the BSD's use Xorg too, if you look at xorg's site there is no reference to Linux specifically as being the target.
Regarding OpenGL and directX being fairly new, depends on what you consider new but openGL has been fairly standardized since ~1992. so Xorg and friends have had enough time to support this (tho its a moving target ofcourse).
Re: BSD's using Xorg, even if its biased towards linux (with HAL), BSD's are using Xorg, and AFAIK they are not planning on their own implementation.
I wouldn't say its only mesa, its more a problem of everything working together Xorg having interfaces for OpenGL to take advantage of (glx, dri etc), and whoever writes the drivers making proper use of these facilities. Edited 2009-08-24 18:34 UTC
There is no explicit platform stated on their website but the code itself speaks volumes; it is GCC bound and Linux focused and worse there is a a growing reliance on HAL when HAL should already be getting put out of its misery and replaced with something better.

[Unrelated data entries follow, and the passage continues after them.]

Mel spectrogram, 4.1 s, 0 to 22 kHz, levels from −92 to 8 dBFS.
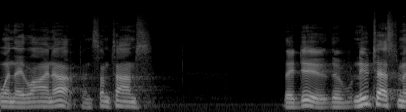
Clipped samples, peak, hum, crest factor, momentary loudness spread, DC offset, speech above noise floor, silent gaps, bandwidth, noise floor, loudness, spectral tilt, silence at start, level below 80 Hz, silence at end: under 0.1%; -18 dBFS; none; 20 dB; 11 LU; under 0.1%; 43 dB; none; 15 kHz; -79 dBFS; -37 LUFS; -5.5 dB/octave; 0 s; -86 dBFS; 0 s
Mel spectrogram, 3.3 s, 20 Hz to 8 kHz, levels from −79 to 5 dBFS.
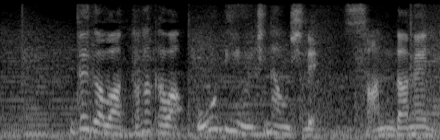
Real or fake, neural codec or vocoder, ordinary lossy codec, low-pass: fake; codec, 16 kHz, 6 kbps, DAC; MP3, 48 kbps; 7.2 kHz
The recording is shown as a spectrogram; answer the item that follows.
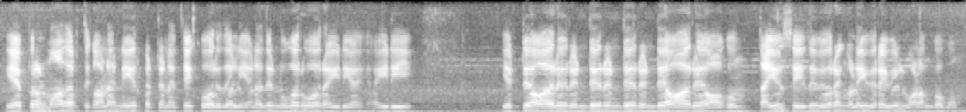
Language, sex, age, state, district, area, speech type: Tamil, female, 60+, Tamil Nadu, Namakkal, rural, read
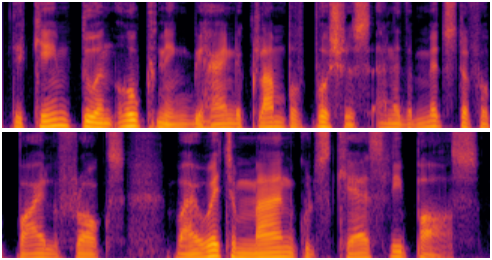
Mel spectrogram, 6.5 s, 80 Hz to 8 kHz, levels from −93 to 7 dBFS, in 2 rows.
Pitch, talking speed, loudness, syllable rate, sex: 100 Hz, 240 wpm, -19 LUFS, 5.4 syllables/s, male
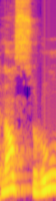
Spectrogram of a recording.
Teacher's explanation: র পুর হবে মোটা করে পড়তে হবে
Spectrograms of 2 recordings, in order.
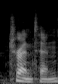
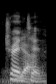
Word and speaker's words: Trenton: How do you pronounce just it? you? Okay. But, no, it's Yeah. it's Trenton. Trenton, Yeah.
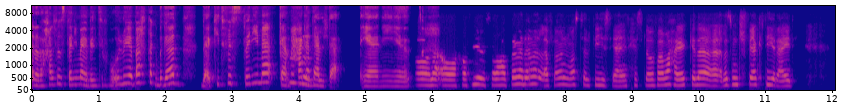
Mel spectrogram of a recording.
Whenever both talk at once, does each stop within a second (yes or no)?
yes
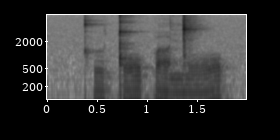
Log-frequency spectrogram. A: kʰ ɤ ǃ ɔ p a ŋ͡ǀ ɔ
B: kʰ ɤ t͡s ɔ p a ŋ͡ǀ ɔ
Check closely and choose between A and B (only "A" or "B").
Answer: A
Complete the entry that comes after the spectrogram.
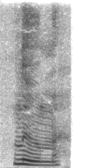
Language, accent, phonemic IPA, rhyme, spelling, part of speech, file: English, US, /lum/, -uːm, loom, noun / verb, En-us-loom.ogg
- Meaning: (noun) A utensil; tool; a weapon; (usually in compound) an article in general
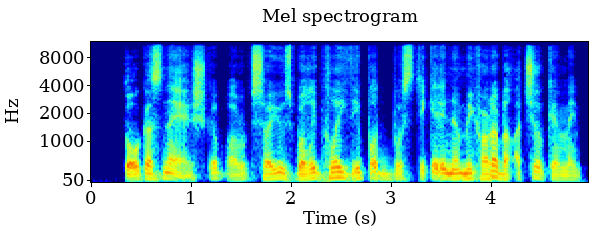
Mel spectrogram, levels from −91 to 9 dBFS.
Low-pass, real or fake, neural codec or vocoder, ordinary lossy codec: 10.8 kHz; fake; codec, 16 kHz in and 24 kHz out, 0.4 kbps, LongCat-Audio-Codec, four codebook decoder; AAC, 64 kbps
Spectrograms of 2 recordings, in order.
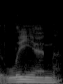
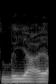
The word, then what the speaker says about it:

I think things are improving, like their is now a OpenBSD-developer on the X.org-board.
Maybe the applications use HAL or the new *kit-stuff, but X.org doesn't. I guess you could say that's just the freedesktop-stuff that relies on HAL and *kit.
The more I think about it, their has been a lot of improvements. It's impressive. Ever since X.org was created a lot of things started to improve and they aren't done yet, in a few years I think things will look very different.
I really liked this podcast a lot better, it's a lot more balanced. :-) The Free Software Magazine articles also helps to explain a lot.
Once again you nailed it, kaiwai.
I would perhaps even dare to say that too high reliance on Linux and its quirks is one core part of X's problems -- in a sense of "trees, forest, and seeing". Edited 2009-08-25 10:23 UTC
When XOrg crashes, the applications are not required to terminate. The reason they exit -- or crash, is because of XLib. XLib having been designed more than 20 years ago, assumed that an application would never outlive the server. XCB fixes this, as well as other issues from XLib.
Additionally, it isn't the job of the X server to manage running applications. It provides a session managment extension and a library, libSM, but ultimately, this is the job of the window manager or desktop.
Exactly, X is and has been improving since X.org split from Xfree86 to improve the X11 server and bring it up to speed with modern desktop OS's. X11 at its heart is good and replacing it would be difficult and unnecessary.